Stored entries:
^^^^
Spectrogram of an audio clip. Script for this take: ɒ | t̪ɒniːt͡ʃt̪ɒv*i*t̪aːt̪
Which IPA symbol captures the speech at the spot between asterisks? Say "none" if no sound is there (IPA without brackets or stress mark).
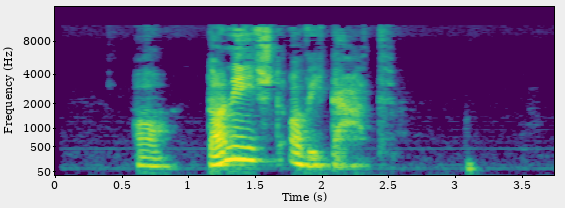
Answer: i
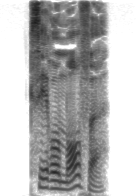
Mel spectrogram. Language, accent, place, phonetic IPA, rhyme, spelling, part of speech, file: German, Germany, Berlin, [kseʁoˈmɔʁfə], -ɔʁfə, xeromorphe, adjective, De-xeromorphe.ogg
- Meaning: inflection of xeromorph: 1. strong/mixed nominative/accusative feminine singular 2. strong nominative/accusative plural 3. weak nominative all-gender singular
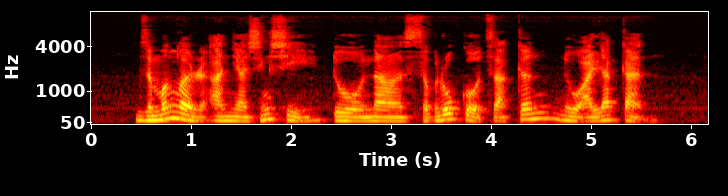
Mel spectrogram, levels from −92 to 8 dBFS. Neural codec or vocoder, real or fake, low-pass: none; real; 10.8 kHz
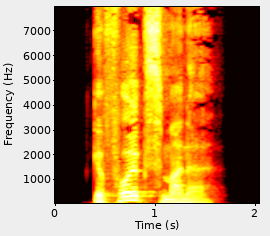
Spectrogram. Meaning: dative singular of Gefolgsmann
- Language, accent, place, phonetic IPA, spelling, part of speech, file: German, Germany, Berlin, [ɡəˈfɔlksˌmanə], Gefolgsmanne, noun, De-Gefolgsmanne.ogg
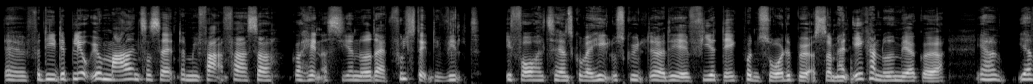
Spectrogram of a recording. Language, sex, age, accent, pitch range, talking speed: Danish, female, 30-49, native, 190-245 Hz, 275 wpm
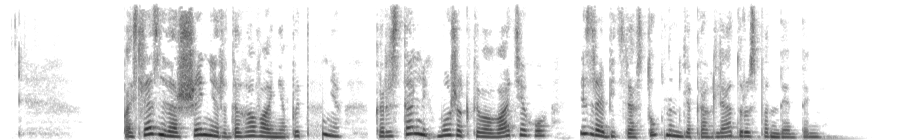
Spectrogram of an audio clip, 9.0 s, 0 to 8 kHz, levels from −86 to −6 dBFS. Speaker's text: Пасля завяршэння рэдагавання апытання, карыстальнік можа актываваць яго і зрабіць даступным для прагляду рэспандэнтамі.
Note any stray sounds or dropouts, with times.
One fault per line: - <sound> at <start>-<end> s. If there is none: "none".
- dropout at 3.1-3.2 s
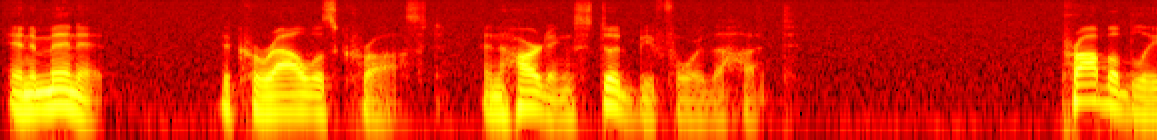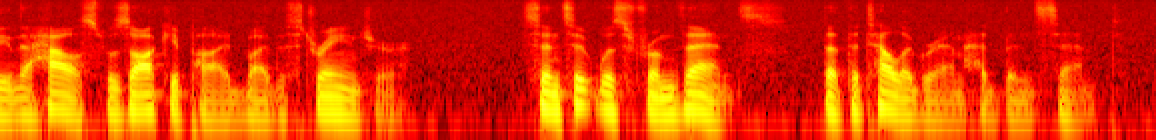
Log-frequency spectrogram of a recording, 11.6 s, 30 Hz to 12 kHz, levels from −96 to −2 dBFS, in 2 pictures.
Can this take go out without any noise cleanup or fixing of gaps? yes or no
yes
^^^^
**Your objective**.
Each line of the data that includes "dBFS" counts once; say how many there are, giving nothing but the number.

**Completed task**.
3